    • Doodly Doot

      Respectfully disagree. A prospect and a 1st round pick for a #1 D? Who would that be? The Canucks need to keep their picks in order to correctly ‘continually’ build a deep organization full of internally developed players. It’s very rare to complete an expensive trade for an established player and have it be a ‘net gain’. It’s common knowledge (I think) that most teams overpay for D. Draft and develop or perhaps swap prospect for prospect. Otherwise stay away.

      While I do see keeping Tanev as a potential value proposition, he has always played hard minutes and his body seems to be aging beyond it’s years. If he’s healthy, then it’s a temptation to keep him. Also, it’s a temptation to trade him. Remember, Sautner, Brisebois, and Chatfield are all plausible serviceable bottom 4 in the next several years. And Woo is not far behind.

      • Nuck16

        Hopefully we develop a #1 D internally by then, but if not, and that’s the only thing holding us back, then we should make a trade. Remember, teams will be trying to made trades before the expansion draft, so prices will be low.

  • Macksonious

    Since there’s 2 years left on Tanev’s deal, no need to rush a trade unless they receive a strong offer. Also, they are thin on right side D. Subtract him from the current mix… scary.

    • Dahlenfan

      The draft is in Vancouver next year. From what I can discern aquaman loves money and publicity. I think they see the draft next year as a great way to gain back the fans. And to do that we need a future. I think at the tdl we have an open house and anyone we can get rid of goes. They only have 1 extra pick next draft and I believe it’s a 6th rounder from Washington. We need picks for the draft in our house. I see a lot of movement at the tdl.

      • argoleas

        I certainly hope ownership looks at it that way. Having a ton of picks will indeed make a very good impression on the fans, and buy (back?) a lot of goodwill.

      • Jim "Dumpster Fire" Benning

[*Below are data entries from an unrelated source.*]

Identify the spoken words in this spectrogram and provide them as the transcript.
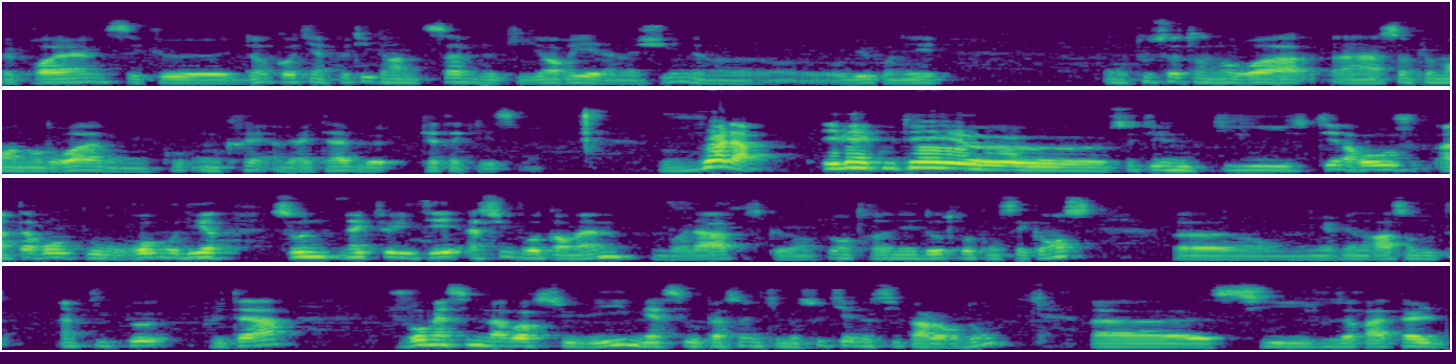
Le problème, c'est que d'un côté, un petit grain de sable qui enraye la machine, au lieu qu'on ait on tout saute un endroit, simplement un endroit, on, crée un véritable cataclysme. Voilà. Eh bien écoutez, euh, c'était un tarot, pour remoudir son actualité à suivre quand même. Voilà, parce qu'on peut entraîner d'autres conséquences. Euh, on y reviendra sans doute un petit peu plus tard. Je vous remercie de m'avoir suivi. Merci aux personnes qui me soutiennent aussi par leurs dons. Euh, si je vous rappelle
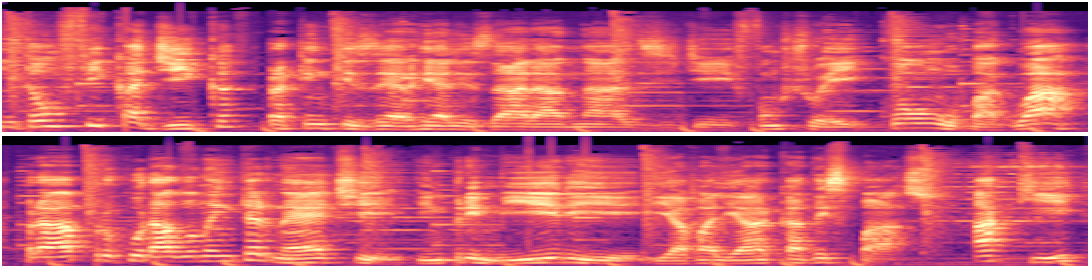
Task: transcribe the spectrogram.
Então fica a dica para quem quiser realizar a análise de Feng Shui com o Bagua para procurá-lo na internet, imprimir e, e avaliar cada espaço. Aqui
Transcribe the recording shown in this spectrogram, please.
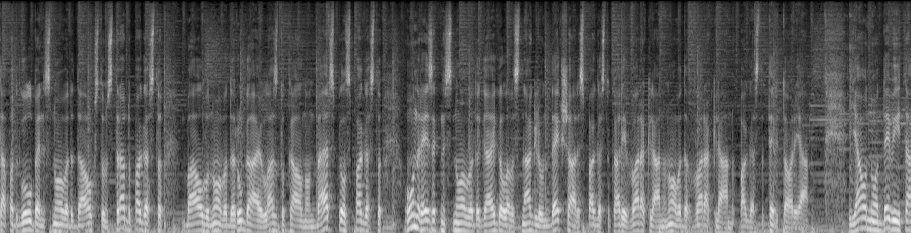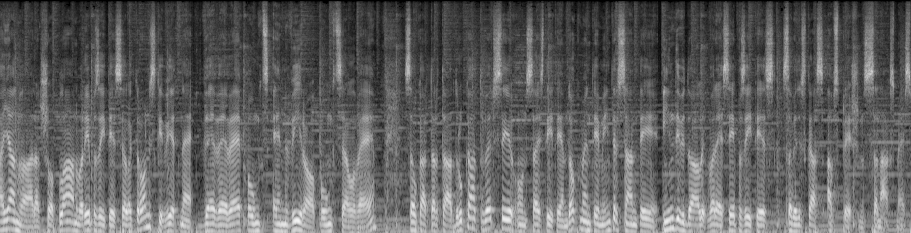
tāpat Gulbenes novada Daugstu un Stradu pagastu, Balvu novada Rugāju, Lazdu kalnu un Bērspils pagastu un Reizeknes novada Gaigalavas, Nagļu un Dekšāres pagastu, kā arī Varakļānu novada Varakļānu pagasta teritorijā. Jau no 9. janvāra ar šo plānu var iepazīties elektroniski vietnē www.enviro.lv. Savukārt ar tā drukātu versiju un saistītiem dokumentiem interesanti individuāli varēs iepazīties sabiedriskās apspriešanas sanāksmēs.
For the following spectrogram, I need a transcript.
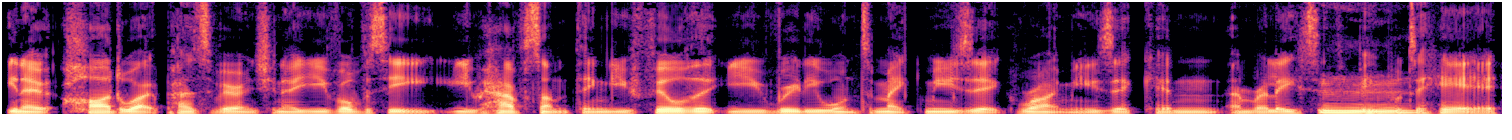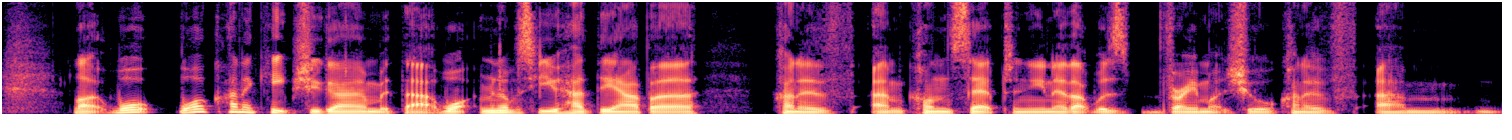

        I respectfully see yet another TDL come and go with Benning going back to his tried and true go to statements of “nobody offered us any picks” and “picks are gold Jerry, gold!”, while we once again see record picks make the rounds around the league….just not in Vancouver. Cost of having a head of scouting masquerading as a GM/President.

  • Jim "Dumpster Fire" Benning

    “As the NHL has gotten younger, faster, and more skilled; big, lumbering, physical defensemen have gone the way of the dinosaur” Not in Canuckland, where dinosaur management who should be Head of Scouting and not GM/President go after the likes of Eric Gudbransson in 2016, then resign him to a 3 year extension at more money when he is already hurt and has absolutely zero trade value due to his ability to absolutely dominate categories such as “slowest pylon”, “worst defenceman”, “most overrated defenceman”, “worst ability to read the play”, ect…

    • Lemmy Kilmister

      Ya but you “Win” with “heart & soul fundamental” players such as Gudbranson…. who really needs young players such as McCann and a 2nd rounder (Debrincat perhaps) when we have good old Guddy